There are those who like to entertain and those who live and breathe it. The couple who own this Buckhead retreat don’t bat an eye at throwing a party—be it an intimate dinner for 10 or an engagement bash for 200—thanks to an outdoor pavilion they added three years ago.
“It’s everything I’ve ever loved about indoor-outdoor living. It’s very California,” says the homeowner who, along with her husband, lives part time on the West Coast.
The duo has always loved to entertain outdoors. But when their parties outgrew the patio, they opted to replace it with a larger, covered space that could accommodate a variety of crowd sizes. They also wanted the addition to encourage a smooth flow of traffic indoors and out from the family room and kitchen.
Those goals were what sold architect Kenneth Lynch on tackling the project. “The structure has it all,” he says. “It has access and visibility from inside the house for extending their lifestyle outdoors, and that works delightfully well for them.”
Before the addition, the owners had always enjoyed hanging out on the crab orchard–stone decking that surrounds their swimming pool and Jacuzzi. At one end of the pool, a gushing waterfall not only forms a focal point but also screens a small putting green, designed by professional golf course architect Mike Riley. During big parties, the secluded spot is also the perfect place for tenting DJs and bands.
Lynch designed the pavilion as a natural extension of the house. Its metal roof is a similar color to the house’s gray shingles. Supporting the open-gabled hip roof are thick posts of white pine that rest on stone pillars.
Underneath, the space has limestone floors and a soaring exposed beam ceiling. Defined lounging, dining, and grilling areas are accessible to the house by three glass doors. In the middle, seating is arranged around a dramatic limestone fireplace with a wide flat-screen TV above the mantel.
“One of the most interesting features is the space’s dramatic lighting,” Lynch says. “The whole interior is lit from concealed sources, plus you have the large rustic chandelier and sconces. At night it glows like a jewel.”

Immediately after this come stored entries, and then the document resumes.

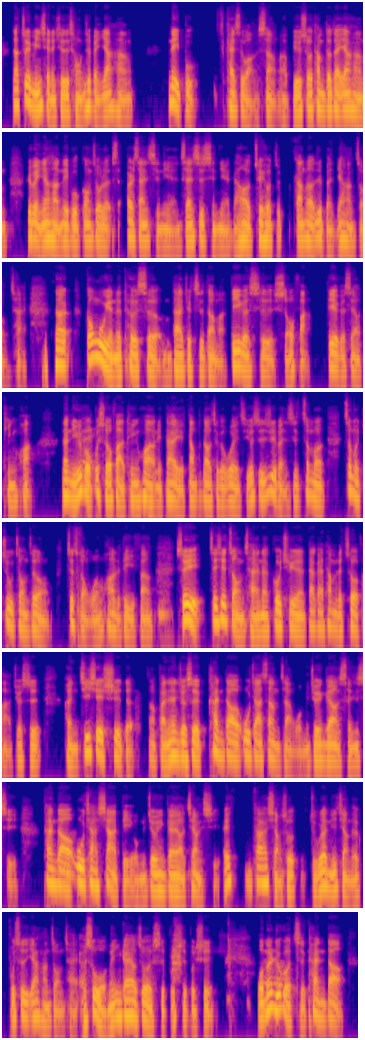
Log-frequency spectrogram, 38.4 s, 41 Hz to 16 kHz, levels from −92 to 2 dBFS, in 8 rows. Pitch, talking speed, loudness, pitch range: 105 Hz, 345 characters per minute, -22 LUFS, 95-115 Hz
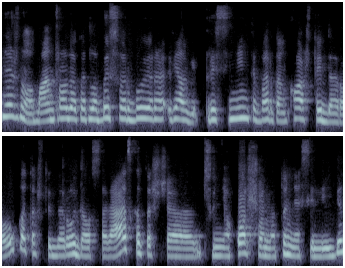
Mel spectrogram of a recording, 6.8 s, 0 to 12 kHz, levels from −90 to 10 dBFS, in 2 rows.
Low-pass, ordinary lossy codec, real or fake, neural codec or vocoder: 10.8 kHz; Opus, 24 kbps; real; none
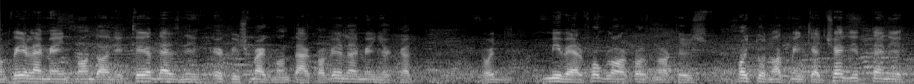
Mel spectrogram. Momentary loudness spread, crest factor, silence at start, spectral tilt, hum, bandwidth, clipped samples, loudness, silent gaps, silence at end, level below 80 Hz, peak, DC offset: 11 LU; 18 dB; 0 s; -6.5 dB/octave; none; 13.5 kHz; under 0.1%; -20 LUFS; none; 0 s; -42 dBFS; -2 dBFS; under 0.1%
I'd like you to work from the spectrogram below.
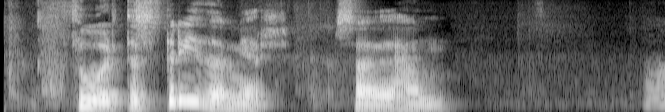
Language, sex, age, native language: Icelandic, male, 20-29, Icelandic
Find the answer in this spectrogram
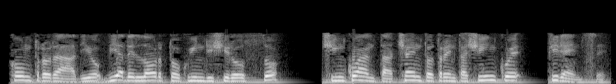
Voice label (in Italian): annuncio indirizzo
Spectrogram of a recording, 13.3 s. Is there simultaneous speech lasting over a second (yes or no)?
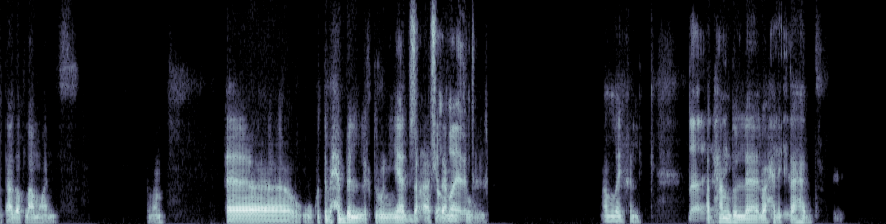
yes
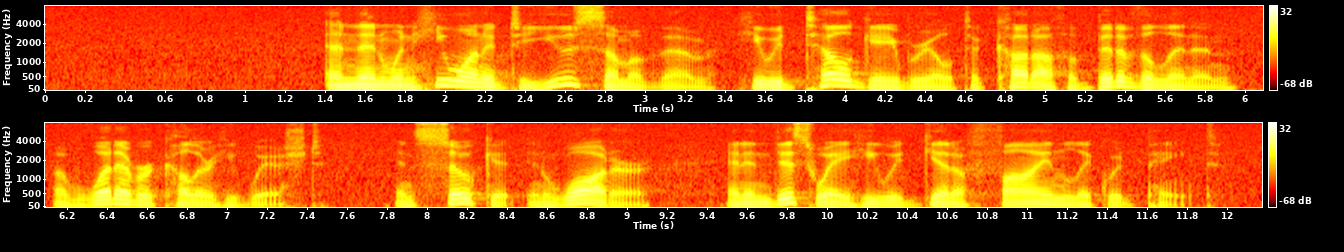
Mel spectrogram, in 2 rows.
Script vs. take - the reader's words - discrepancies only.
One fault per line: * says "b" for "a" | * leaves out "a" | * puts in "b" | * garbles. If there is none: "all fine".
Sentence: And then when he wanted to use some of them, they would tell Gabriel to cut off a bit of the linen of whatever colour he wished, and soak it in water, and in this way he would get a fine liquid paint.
* says "he" for "they"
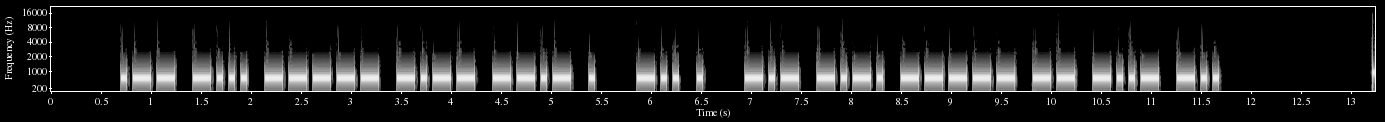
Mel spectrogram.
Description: Morse code, heard as a keyed tone, about 20 wpm, 700 Hz. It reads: WB0YQE DE KC0MXD
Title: USA Callsign DE Callsign - 6 Characters - 20wpm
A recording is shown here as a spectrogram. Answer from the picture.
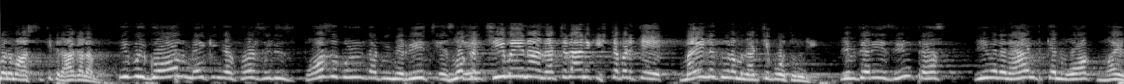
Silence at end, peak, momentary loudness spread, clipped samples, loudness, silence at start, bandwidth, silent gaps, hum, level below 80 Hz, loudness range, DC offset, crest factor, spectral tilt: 0 s; 0 dBFS; 7 LU; under 0.1%; -13 LUFS; 0 s; 7.2 kHz; none; none; -38 dBFS; 3 LU; under 0.1%; 14 dB; -6 dB/octave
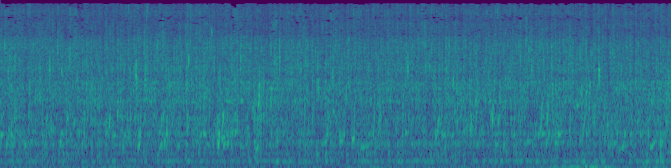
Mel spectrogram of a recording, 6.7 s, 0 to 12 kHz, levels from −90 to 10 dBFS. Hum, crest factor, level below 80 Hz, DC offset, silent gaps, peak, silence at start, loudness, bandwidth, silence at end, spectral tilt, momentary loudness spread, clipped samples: none; 22 dB; -52 dBFS; under 0.1%; none; -10 dBFS; 0 s; -29 LUFS; 11.5 kHz; 0 s; -1 dB/octave; 2 LU; under 0.1%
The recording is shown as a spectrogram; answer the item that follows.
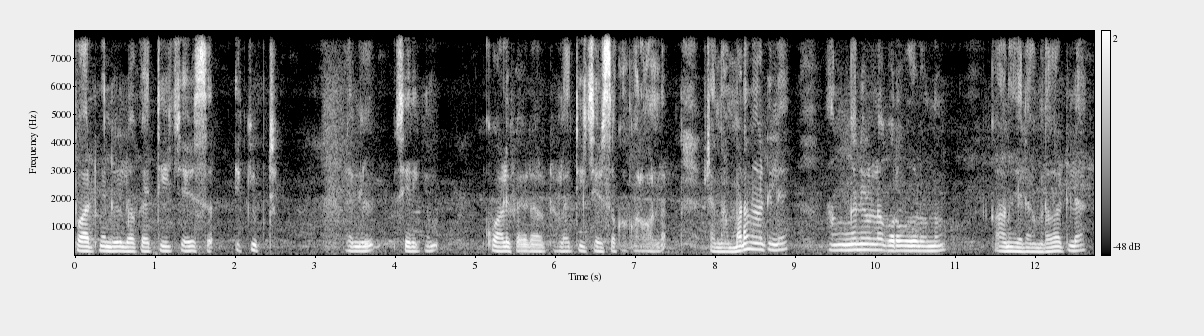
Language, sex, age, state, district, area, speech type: Malayalam, female, 60+, Kerala, Pathanamthitta, rural, spontaneous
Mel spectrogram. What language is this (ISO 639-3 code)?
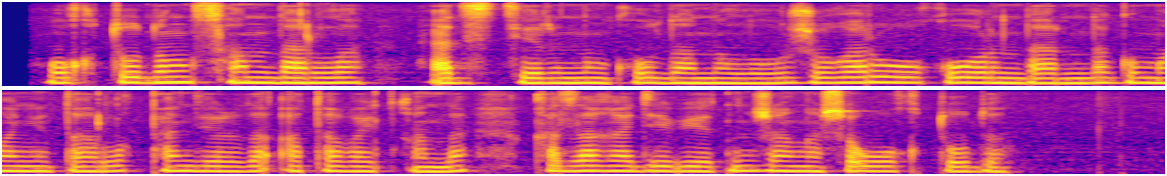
kaz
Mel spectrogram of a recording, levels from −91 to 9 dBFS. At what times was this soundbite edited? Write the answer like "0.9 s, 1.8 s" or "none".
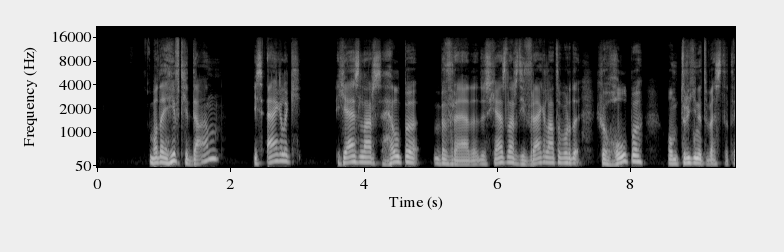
none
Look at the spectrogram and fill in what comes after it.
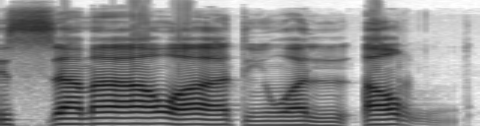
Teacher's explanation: اور را کو موٹا ادا کریں گے، ضاد کو موٹا ادا کریں گے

Interior designer Kelly Anthony used a soft earthy color palette of taupe and cream throughout the pavilion. She surrounded a long stone dining table with 10 chairs, slipcovered for easy maintenance.
“When they have family over, it’s cozy enough for small groups,” Lynch says, “and when they want to have sit-down dinners, there’s plenty of room for entertaining on a much larger scale.”

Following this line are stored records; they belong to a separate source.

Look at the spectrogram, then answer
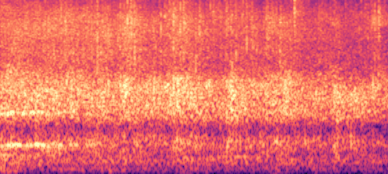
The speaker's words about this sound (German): Ihr dürft ihm einen Applaus geben. Jawohl.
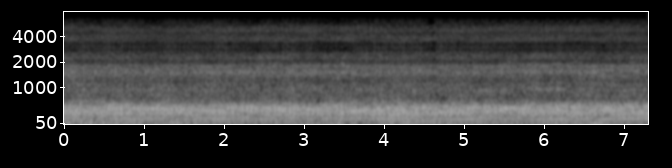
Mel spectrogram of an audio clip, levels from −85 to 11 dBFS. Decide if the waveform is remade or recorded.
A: remade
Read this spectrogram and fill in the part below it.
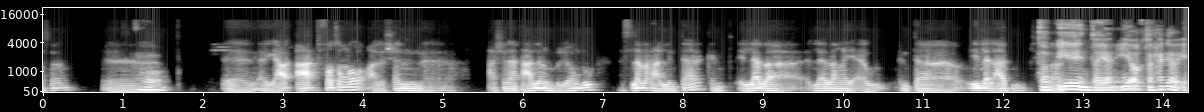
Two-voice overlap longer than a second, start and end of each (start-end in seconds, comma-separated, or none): none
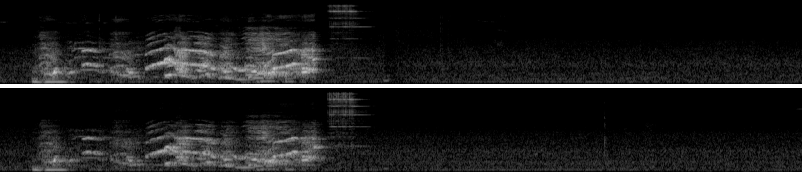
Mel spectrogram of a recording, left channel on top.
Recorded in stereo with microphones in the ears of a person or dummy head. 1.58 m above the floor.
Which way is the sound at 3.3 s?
20° right (ahead or behind).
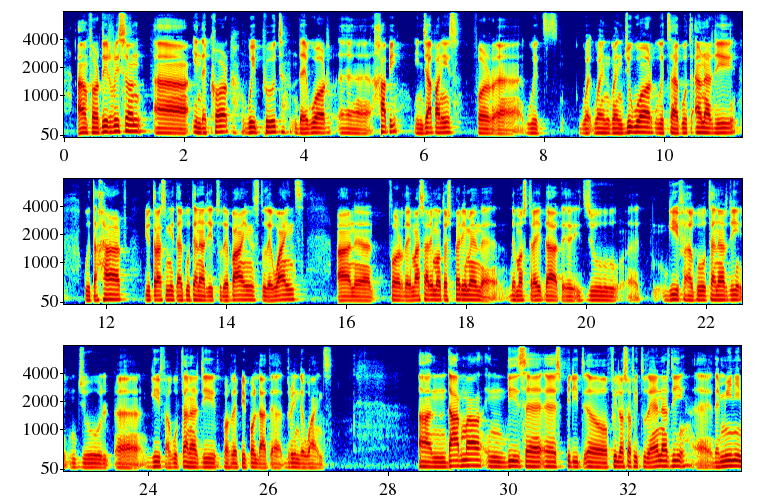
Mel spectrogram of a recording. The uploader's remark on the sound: This episode of HRN On Tour comes to you live from Raw Wine 2022 in Maspeth, Queens. Hosts a wine tasting comprised of 6 wines from the Castlilla y Léon region of Spain.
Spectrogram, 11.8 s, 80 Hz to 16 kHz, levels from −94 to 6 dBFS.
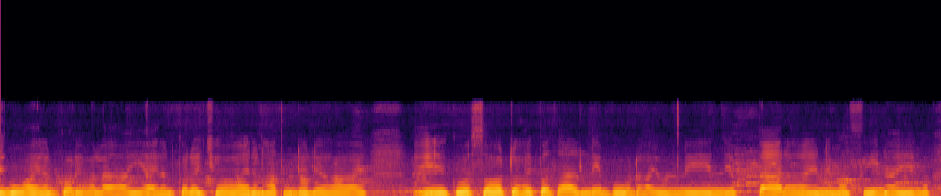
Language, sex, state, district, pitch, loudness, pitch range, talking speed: Maithili, female, Bihar, Samastipur, 230 Hz, -15 LUFS, 225-235 Hz, 140 wpm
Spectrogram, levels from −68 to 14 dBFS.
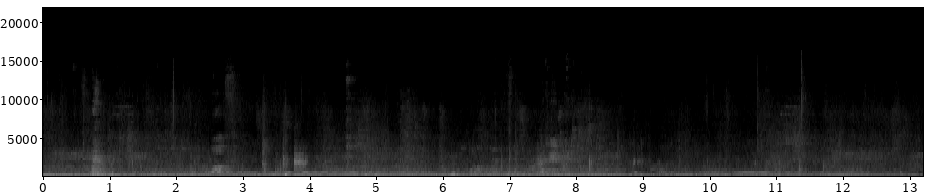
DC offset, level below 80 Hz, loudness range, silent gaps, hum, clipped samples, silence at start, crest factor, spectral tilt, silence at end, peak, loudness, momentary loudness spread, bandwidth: under 0.1%; -42 dBFS; 4 LU; none; none; under 0.1%; 0 s; 22 dB; -5 dB/octave; 0 s; -14 dBFS; -36 LUFS; 7 LU; 16.5 kHz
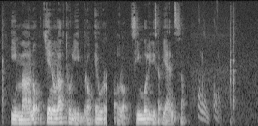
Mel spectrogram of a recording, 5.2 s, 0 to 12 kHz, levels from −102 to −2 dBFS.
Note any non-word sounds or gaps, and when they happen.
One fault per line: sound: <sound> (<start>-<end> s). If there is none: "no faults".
sound: dropout (2.1-2.3 s)
sound: chirp (4.0-4.5 s)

That versatility is what this host and hostess treasure most. “This project really turned an ordinary house into an extraordinary one,” says the latter. “When I come out here, I always feel like I’m on vacation.”
This article originally appeared in our Summer 2017 issue of Atlanta Magazine’s HOME.